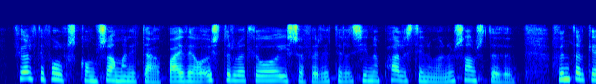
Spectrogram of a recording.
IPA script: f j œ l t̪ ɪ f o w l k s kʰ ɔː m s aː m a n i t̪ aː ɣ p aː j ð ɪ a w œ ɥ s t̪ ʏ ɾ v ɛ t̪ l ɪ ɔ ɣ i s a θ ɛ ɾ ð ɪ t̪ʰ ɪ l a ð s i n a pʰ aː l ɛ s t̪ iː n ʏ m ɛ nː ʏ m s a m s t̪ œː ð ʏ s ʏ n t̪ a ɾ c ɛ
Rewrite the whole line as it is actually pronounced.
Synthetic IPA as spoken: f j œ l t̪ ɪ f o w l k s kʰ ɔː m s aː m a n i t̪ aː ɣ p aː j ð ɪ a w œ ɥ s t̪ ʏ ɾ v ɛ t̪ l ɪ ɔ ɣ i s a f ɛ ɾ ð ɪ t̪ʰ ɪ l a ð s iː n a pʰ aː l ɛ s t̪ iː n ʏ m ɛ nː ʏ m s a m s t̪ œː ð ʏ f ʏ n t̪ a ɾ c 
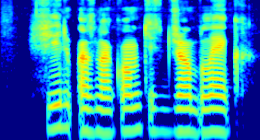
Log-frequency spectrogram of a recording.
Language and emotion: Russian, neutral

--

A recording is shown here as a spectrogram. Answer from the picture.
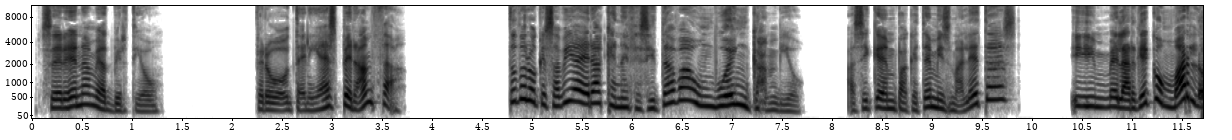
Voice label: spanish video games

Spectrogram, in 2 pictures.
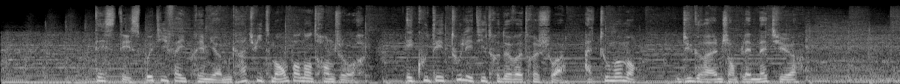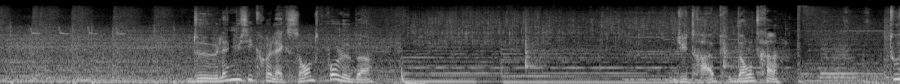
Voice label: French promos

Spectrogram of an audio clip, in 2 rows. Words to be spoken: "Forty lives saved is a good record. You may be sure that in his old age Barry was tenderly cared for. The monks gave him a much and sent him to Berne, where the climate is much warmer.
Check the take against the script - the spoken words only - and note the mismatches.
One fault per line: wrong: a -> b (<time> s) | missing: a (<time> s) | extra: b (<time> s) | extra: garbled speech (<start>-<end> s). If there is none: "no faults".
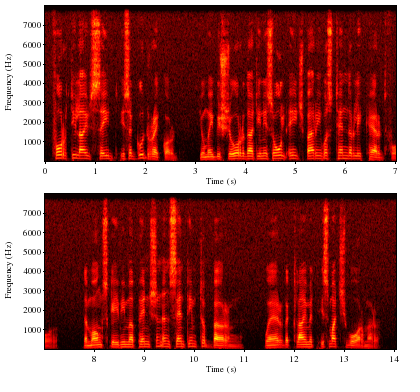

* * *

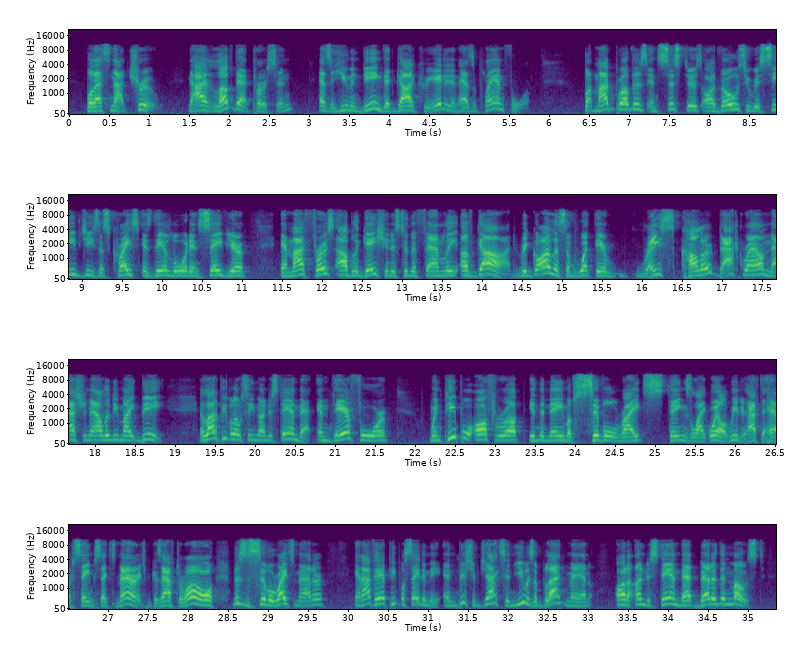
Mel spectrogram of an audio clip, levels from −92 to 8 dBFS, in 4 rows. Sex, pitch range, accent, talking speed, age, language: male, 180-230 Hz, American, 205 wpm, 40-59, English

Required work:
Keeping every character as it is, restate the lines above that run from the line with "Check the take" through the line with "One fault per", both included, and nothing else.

Exercise solution:
Check the take against the script - the spoken words only - and note the mismatches.
One fault per line: wrong: a -> b (<time> s) | missing: a (<time> s) | extra: b (<time> s) | extra: garbled speech (<start>-<end> s). If there is none: "no faults".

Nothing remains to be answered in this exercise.